_INSTRUCTIONS FOR THE TASK_. From the line holding "See the spectrogram" through the line holding "Put the spoken" below, write out every line exactly; include both of those lines and drop the pictures.

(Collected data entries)
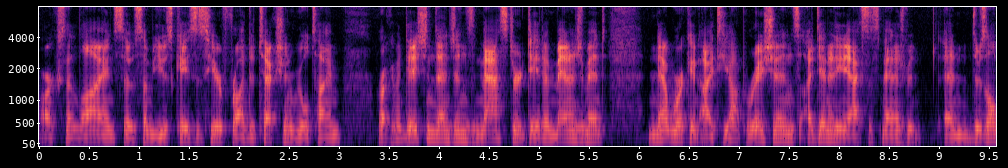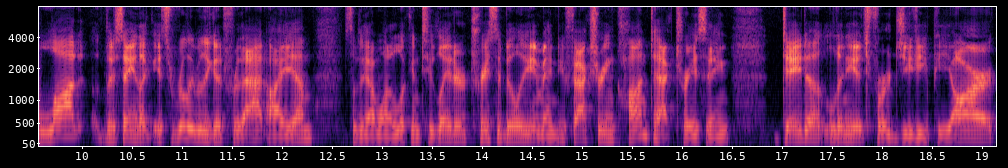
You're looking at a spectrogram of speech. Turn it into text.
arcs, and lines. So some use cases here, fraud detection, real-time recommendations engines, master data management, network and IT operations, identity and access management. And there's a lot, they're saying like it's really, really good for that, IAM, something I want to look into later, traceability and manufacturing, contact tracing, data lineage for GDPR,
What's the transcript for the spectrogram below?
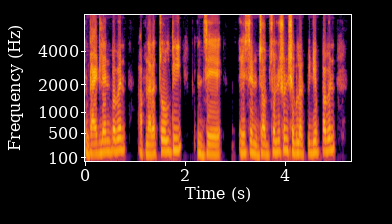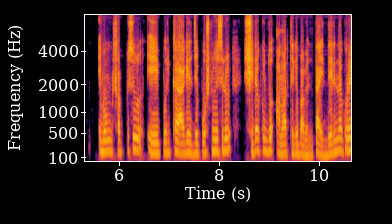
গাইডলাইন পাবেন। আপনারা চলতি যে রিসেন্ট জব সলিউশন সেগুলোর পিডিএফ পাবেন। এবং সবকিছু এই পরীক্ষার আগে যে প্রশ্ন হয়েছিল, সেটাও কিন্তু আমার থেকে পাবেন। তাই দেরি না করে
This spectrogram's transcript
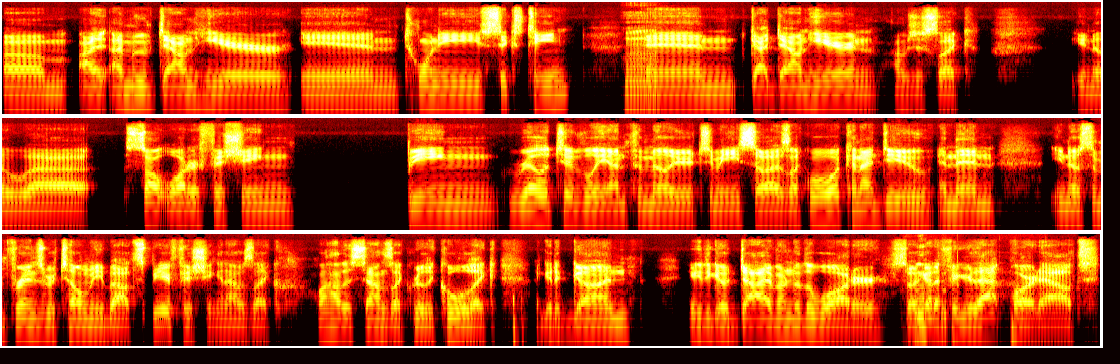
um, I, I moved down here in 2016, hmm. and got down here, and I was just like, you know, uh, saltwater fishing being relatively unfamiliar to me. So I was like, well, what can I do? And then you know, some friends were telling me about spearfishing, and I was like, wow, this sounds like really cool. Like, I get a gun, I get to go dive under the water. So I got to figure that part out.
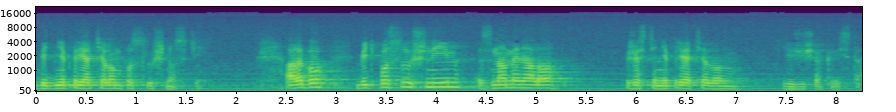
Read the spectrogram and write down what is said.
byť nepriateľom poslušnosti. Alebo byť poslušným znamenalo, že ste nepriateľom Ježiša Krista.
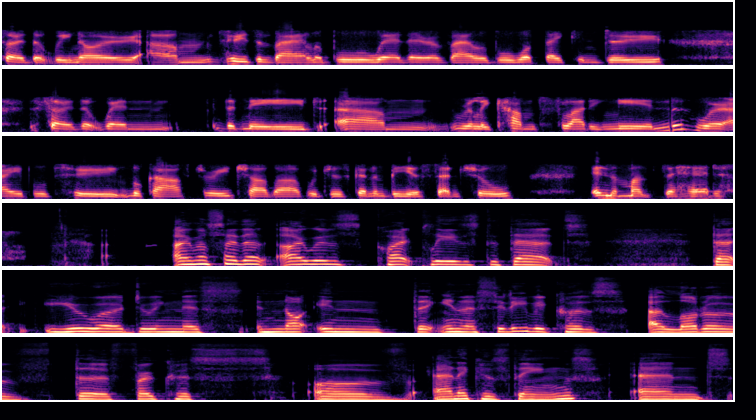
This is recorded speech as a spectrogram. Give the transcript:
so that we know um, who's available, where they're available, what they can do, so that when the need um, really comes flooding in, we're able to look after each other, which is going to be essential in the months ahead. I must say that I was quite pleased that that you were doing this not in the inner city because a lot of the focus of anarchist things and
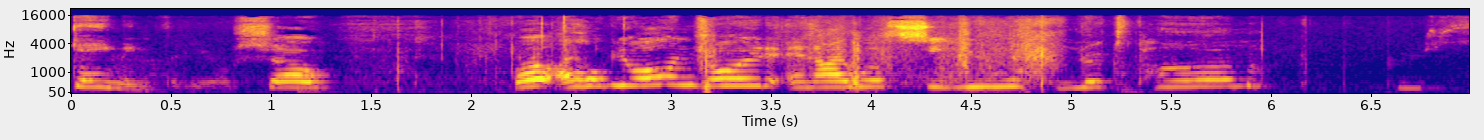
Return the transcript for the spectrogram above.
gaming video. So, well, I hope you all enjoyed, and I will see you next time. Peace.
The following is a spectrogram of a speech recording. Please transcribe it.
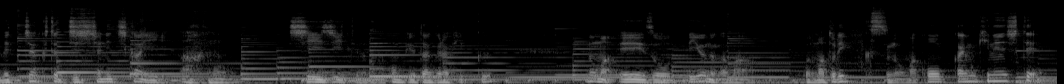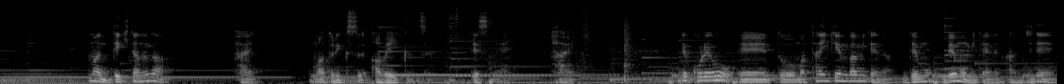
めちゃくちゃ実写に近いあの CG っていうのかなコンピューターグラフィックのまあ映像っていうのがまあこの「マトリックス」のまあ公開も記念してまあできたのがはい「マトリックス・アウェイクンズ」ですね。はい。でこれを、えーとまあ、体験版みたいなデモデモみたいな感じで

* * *

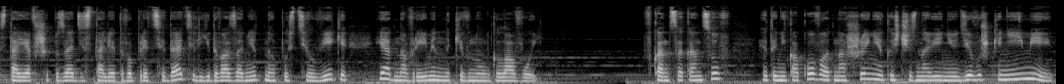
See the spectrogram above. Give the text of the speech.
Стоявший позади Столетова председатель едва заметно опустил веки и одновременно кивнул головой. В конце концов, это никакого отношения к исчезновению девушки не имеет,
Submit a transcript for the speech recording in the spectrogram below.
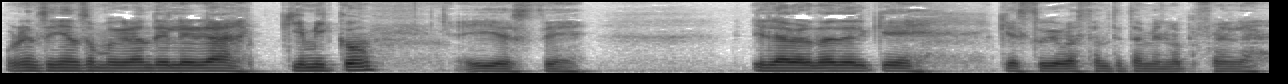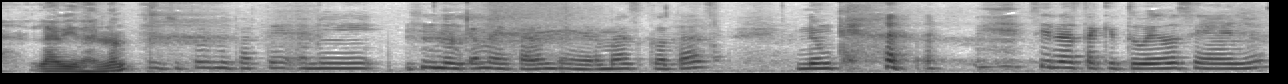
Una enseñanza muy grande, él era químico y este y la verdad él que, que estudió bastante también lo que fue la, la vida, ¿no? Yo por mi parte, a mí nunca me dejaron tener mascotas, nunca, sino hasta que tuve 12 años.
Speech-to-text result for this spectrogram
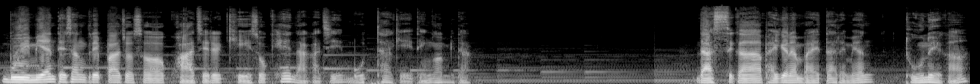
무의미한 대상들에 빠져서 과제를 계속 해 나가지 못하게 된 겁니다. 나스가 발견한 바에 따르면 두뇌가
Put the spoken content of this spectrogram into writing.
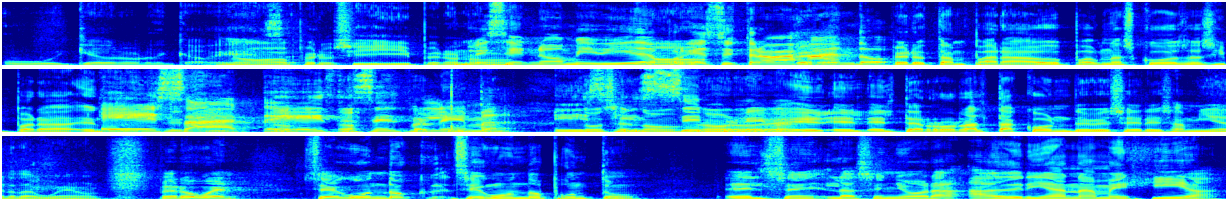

_ANSWER SECTION_.
See the spectrogram above. Give the text of the speech.
Стоявший позади Столетова председатель едва заметно опустил веки и одновременно кивнул головой. В конце концов, это никакого отношения к исчезновению девушки не имеет,
Submit a transcript for the speech recording in the spectrogram below.
Una enseñanza muy grande, él era químico y este y la verdad él que, que estudió bastante también lo que fue la, la vida, ¿no? Yo por mi parte, a mí nunca me dejaron tener mascotas, nunca, sino hasta que tuve 12 años.
Speech-to-text result for this spectrogram
무의미한 대상들에 빠져서 과제를 계속 해 나가지 못하게 된 겁니다. 나스가 발견한 바에 따르면 두뇌가
Put the spoken content of this spectrogram into writing.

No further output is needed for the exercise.